Exercise prompt:
If a line below contains "none", count it; then state how many such lines there are, and nothing else.

Supplied data:
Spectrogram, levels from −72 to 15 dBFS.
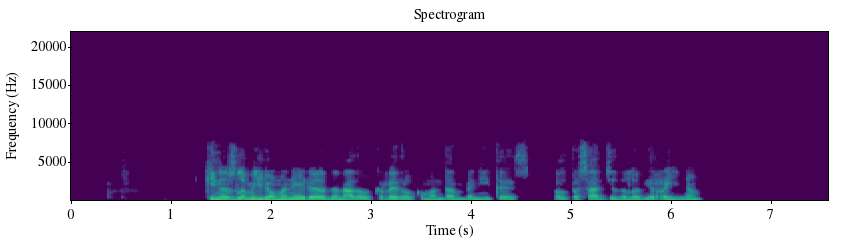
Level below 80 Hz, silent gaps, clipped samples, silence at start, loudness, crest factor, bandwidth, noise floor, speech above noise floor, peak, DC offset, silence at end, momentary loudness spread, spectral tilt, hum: -50 dBFS; 4.66-4.71 s; under 0.1%; 1.35 s; -17 LUFS; 18 dB; 7.8 kHz; -60 dBFS; 44 dB; -2 dBFS; under 0.1%; 1.3 s; 10 LU; -7 dB/octave; none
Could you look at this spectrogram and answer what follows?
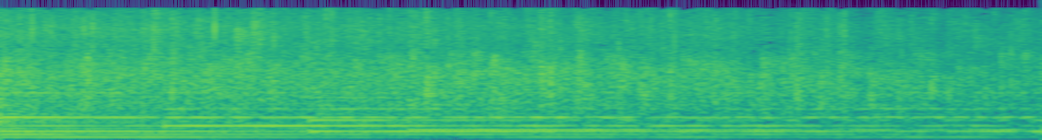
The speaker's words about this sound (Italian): Facciamo un applauso al Signore, per favore.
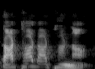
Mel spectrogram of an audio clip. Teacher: അണ്ണാക്കിൽ നാവ് പറ്റിച്ചിട്ട് വ്യഞ്ജിപ്പിക്കുന്ന ചാച്ചാ ചാച്ചാഞ്ഞ താലം എന്നാണ് അണ്ണാക്കിന് പറയാ, താലവ്യം. നാവിന്റെ മൂർധാവ് അണ്ണാക്ക് കുത്തി പറയുന്ന അക്ഷരങ്ങൾ മൂർധന്യം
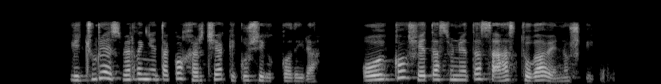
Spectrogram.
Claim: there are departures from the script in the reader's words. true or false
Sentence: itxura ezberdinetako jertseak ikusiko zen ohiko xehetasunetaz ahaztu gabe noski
true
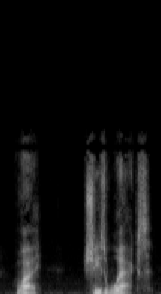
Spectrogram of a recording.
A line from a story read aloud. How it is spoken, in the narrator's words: a middle-aged gentleman now exclaimed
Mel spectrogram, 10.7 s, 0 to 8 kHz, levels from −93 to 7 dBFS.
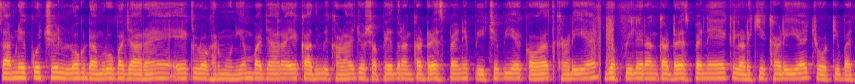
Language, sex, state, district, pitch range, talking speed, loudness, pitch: Hindi, male, West Bengal, Malda, 130-140 Hz, 230 wpm, -17 LUFS, 135 Hz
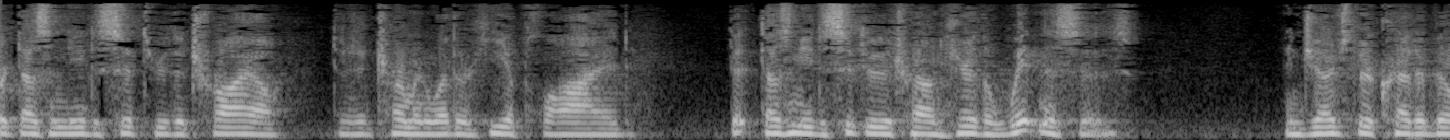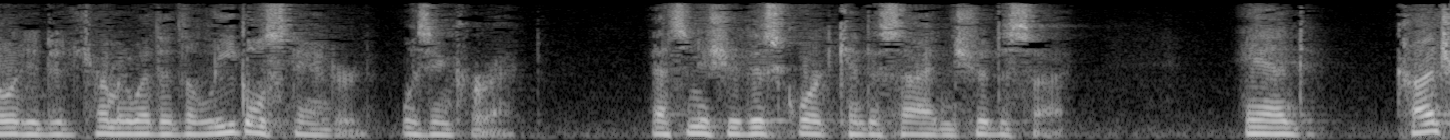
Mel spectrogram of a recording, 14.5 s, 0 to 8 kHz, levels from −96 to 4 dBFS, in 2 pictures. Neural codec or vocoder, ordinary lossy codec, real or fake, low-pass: none; MP3, 32 kbps; real; 7.2 kHz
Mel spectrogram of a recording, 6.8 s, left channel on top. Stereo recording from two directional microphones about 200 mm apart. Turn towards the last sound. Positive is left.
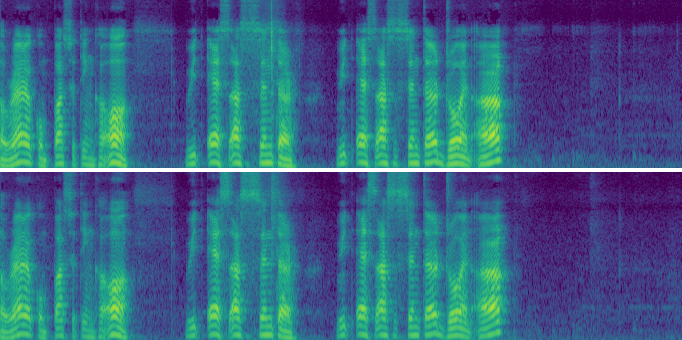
turn(degrees=25)  # may be behind; listen again after turning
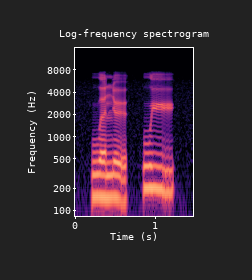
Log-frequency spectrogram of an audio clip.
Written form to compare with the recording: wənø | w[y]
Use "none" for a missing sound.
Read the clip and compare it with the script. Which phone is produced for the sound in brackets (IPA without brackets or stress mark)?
y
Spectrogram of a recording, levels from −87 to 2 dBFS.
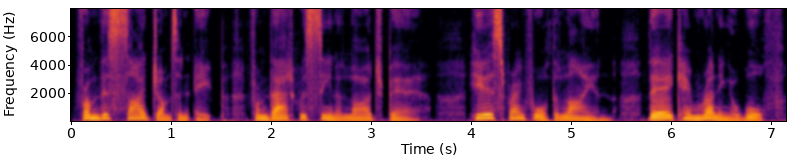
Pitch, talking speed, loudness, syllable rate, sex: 195 Hz, 195 wpm, -17 LUFS, 4.8 syllables/s, female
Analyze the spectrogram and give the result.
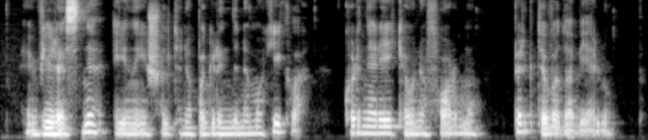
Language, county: Lithuanian, Kaunas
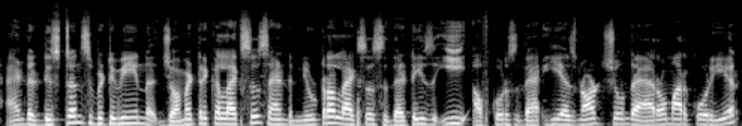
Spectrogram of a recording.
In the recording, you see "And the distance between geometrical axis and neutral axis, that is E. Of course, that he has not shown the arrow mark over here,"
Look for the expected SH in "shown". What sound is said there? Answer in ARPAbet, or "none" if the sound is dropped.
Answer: SH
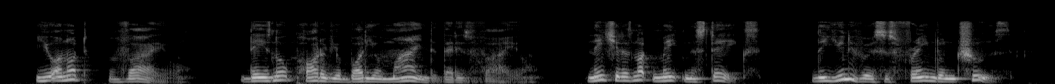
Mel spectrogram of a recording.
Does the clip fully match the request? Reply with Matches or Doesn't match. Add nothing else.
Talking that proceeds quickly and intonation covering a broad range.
Doesn't match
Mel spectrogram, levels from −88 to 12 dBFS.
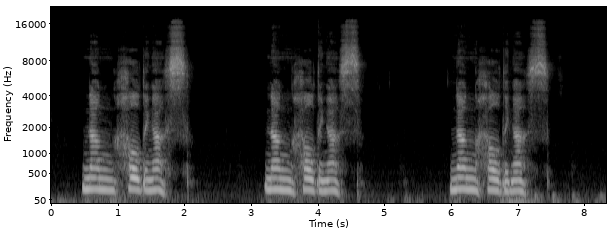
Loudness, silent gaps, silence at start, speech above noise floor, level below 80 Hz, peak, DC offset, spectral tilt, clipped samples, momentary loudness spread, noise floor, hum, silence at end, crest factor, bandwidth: -26 LUFS; none; 0.45 s; 43 dB; -52 dBFS; -10 dBFS; under 0.1%; -4.5 dB/octave; under 0.1%; 7 LU; -68 dBFS; none; 0.4 s; 18 dB; 17.5 kHz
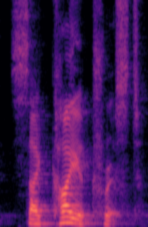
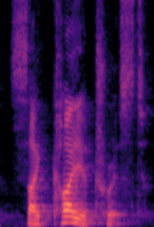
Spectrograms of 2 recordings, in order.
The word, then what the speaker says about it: psychiatrist: the correct pronunciation is psychiatrist it starts with psy the p is silent the part in the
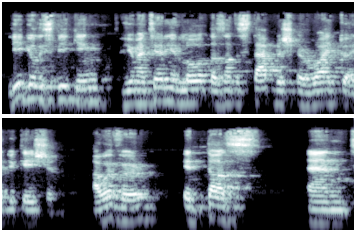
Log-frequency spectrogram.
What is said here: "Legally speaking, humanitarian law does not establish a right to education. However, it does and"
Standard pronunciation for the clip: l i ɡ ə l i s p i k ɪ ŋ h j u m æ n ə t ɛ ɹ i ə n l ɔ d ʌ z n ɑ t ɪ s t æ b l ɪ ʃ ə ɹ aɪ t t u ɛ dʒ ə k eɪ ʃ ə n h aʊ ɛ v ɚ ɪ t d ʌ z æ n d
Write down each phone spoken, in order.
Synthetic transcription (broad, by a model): l i ɡ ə l i s p i k ɪ ŋ h j u m æ n ə t ɛ ɹ i ə n l ɔ d ʌ z n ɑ t ɪ s t æ b l ɪ ʃ ə ɹ aɪ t t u ɛ dʒ ə k eɪ ʃ ə n h aʊ ɛ v ɚ ɪ t d ʌ z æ n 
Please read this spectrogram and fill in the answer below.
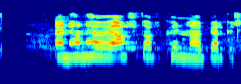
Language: Icelandic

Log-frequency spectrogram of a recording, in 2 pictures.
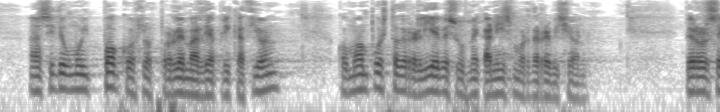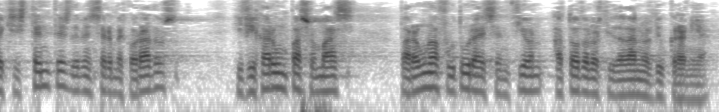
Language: Spanish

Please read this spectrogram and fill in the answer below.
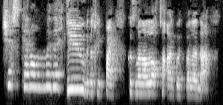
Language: Welsh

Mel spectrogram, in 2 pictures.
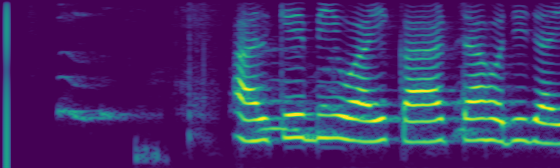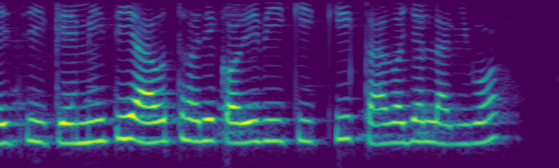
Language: Odia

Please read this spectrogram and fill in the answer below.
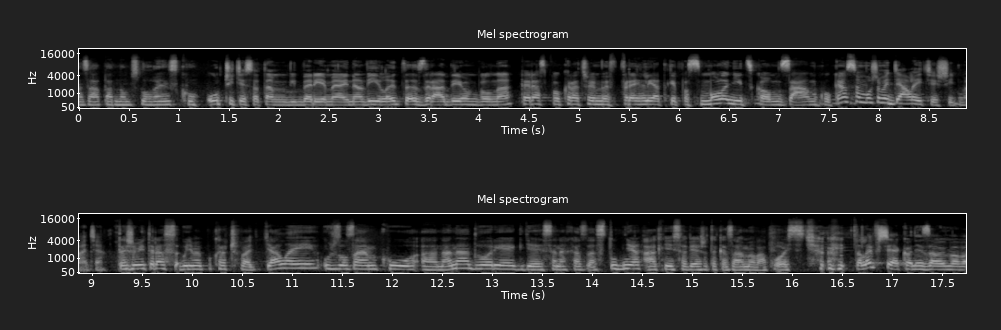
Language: Slovak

Task response:
5